Whatever follows the line containing "This spectrogram is" in the listing below should be printed exactly, along with that line itself.

*** Data excerpts Section Begins ***

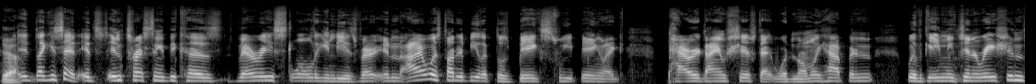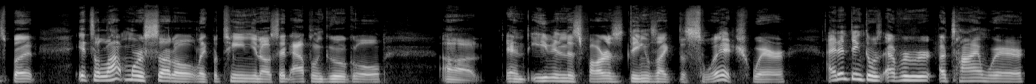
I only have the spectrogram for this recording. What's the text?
Yeah. it, like you said, it's interesting because very slowly in these very, and I always thought it'd be like those big sweeping like paradigm shifts that would normally happen with gaming generations, but it's a lot more subtle, like between you know, said Apple and Google, uh, and even as far as things like the Switch, where I didn't think there was ever a time where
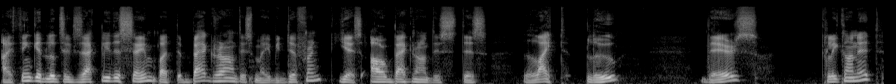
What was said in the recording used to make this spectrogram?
I think it looks exactly the same, but the background is maybe different. Yes, our background is this light blue. There's, click on it,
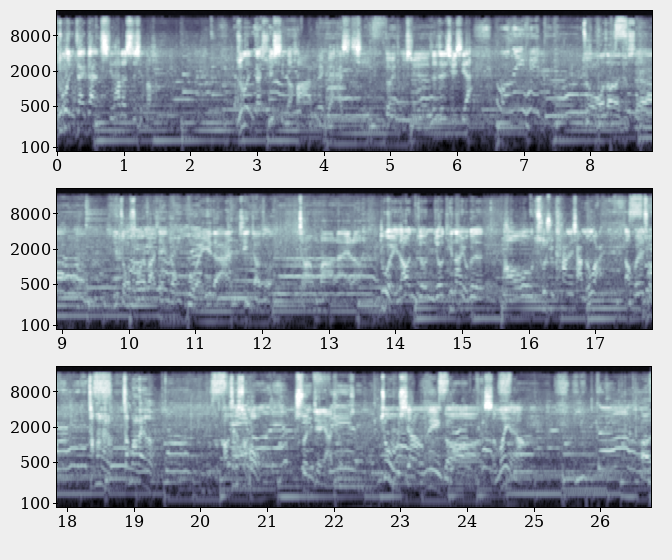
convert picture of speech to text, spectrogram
如果你再干其他的事情的话，如果你在学习的话，那个还是请各位同学认真学习啊。最魔造的就是，嗯，你总是会发现一种诡异的安静，叫做张妈来了。对，然后你就你就听到有个人，然后出去看了一下门外，然后回来说张妈来了，张妈来了。然后这个时候瞬间鸦雀无声。就像那个什么一样，呃，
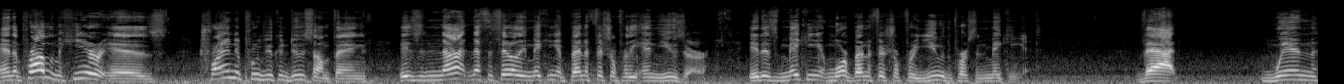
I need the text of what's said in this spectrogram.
and the problem here is trying to prove you can do something is not necessarily making it beneficial for the end user. It is making it more beneficial for you, the person making it. That when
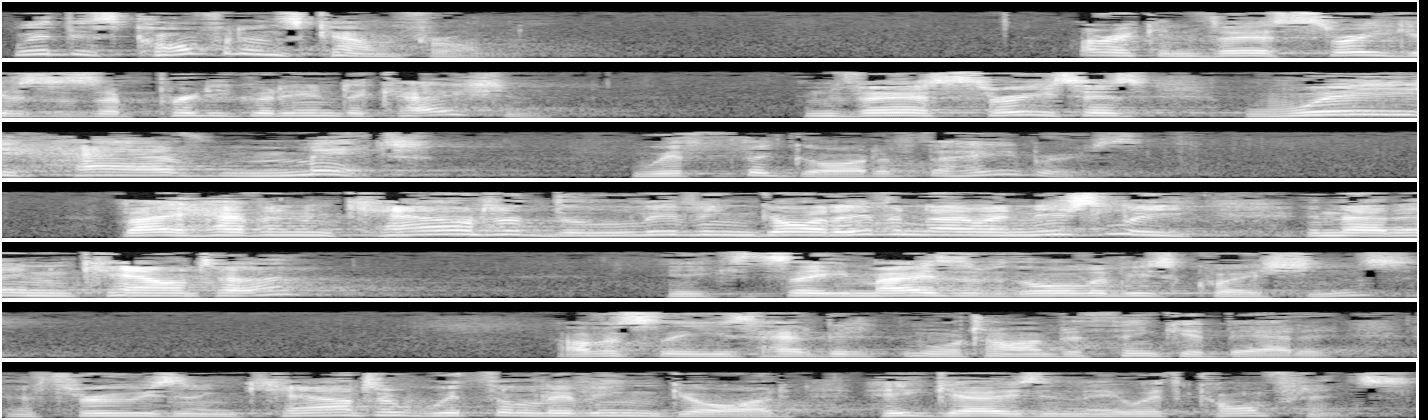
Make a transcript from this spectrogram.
Where'd this confidence come from? I reckon verse 3 gives us a pretty good indication. In verse 3 says, we have met with the God of the Hebrews. They have encountered the living God, even though initially in that encounter, you could see Moses with all of his questions. Obviously he's had a bit more time to think about it. And through his encounter with the living God, he goes in there with confidence.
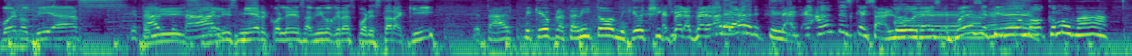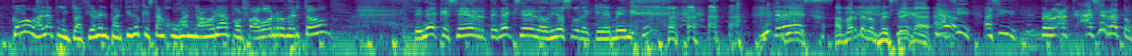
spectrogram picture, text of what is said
buenos días. ¿Qué tal? Feliz, ¿Qué tal? feliz miércoles, amigo. Gracias por estar aquí. ¿Qué tal? Mi querido Platanito, mi querido Chiqui. Espera, espera. Antes, antes que saludes, ¿puedes decir cómo, cómo va? ¿Cómo va la puntuación, el partido que están jugando ahora, por favor, Roberto? Tenía que ser, tenía que ser el odioso de Clemente. Tres. Aparte lo festeja. Así, así. Pero a- hace rato,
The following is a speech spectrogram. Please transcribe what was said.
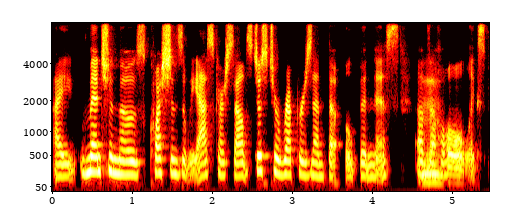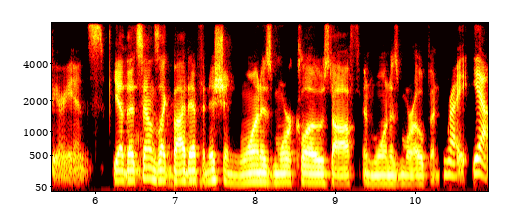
I mention those questions that we ask ourselves just to represent the openness of mm. the whole experience. Yeah, that sounds like by definition, one is more closed off and one is more open. Right. Yeah.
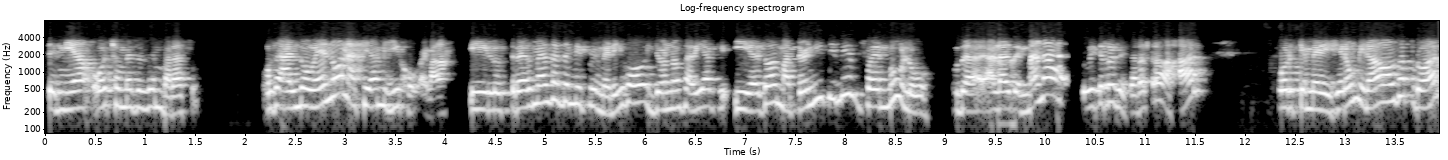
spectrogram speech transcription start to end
tenía ocho meses de embarazo. O sea, el noveno nacía mi hijo, ¿verdad? Y los tres meses de mi primer hijo yo no sabía que, y eso de maternity leave fue nulo. O sea, a la semana tuve que regresar a trabajar porque me dijeron, mira, vamos a probar,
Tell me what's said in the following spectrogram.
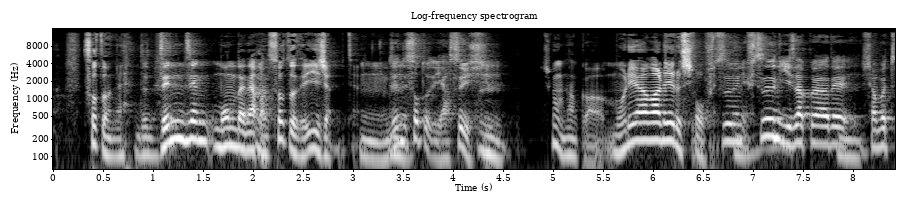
外ね。で全然問題なかった。外でいいじゃんみたいな。うん、全然外で安いし、うんしかもなんか盛り上がれるし。そう普通に、普通に居酒屋で喋って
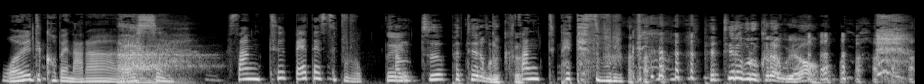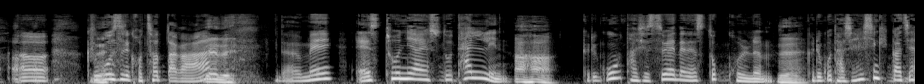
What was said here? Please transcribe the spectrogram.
월드컵의 나라 러시아 상트 페테스부르크 상트 페테르부르크. 상트 페테스부르크 페테르부르크라고요. 어, 그곳을 거쳤다가 네네. 그다음에 에스토니아의 수도 탈린 아하. 그리고 다시 스웨덴의 스톡홀름 네. 그리고 다시 헬싱키까지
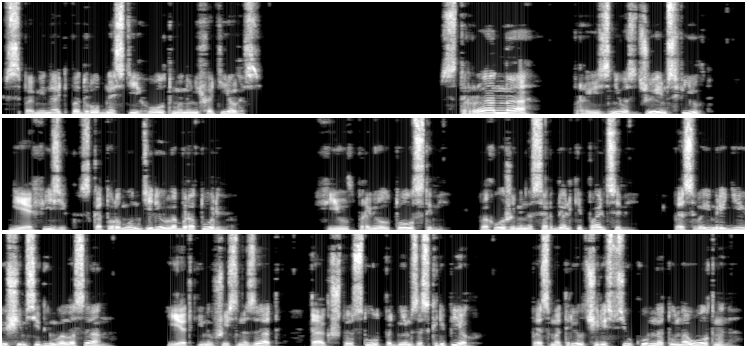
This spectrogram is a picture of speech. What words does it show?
Вспоминать подробности Олтману не хотелось. «Странно», — произнес Джеймс Филд, геофизик, с которым он делил лабораторию. Филд провел толстыми, похожими на сардельки пальцами, по своим редеющим седым волосам и, откинувшись назад, так что стул под ним заскрипел, посмотрел через всю комнату на Олтмана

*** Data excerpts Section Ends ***

### Finished task
This spectrogram is a picture of speech. What words does it show?
Вспоминать подробности Олтману не хотелось. «Странно», — произнес Джеймс Филд, геофизик, с которым он делил лабораторию. Филд провел толстыми, похожими на сардельки пальцами, по своим редеющим седым волосам и, откинувшись назад, так что стул под ним заскрипел, посмотрел через всю комнату на Олтмана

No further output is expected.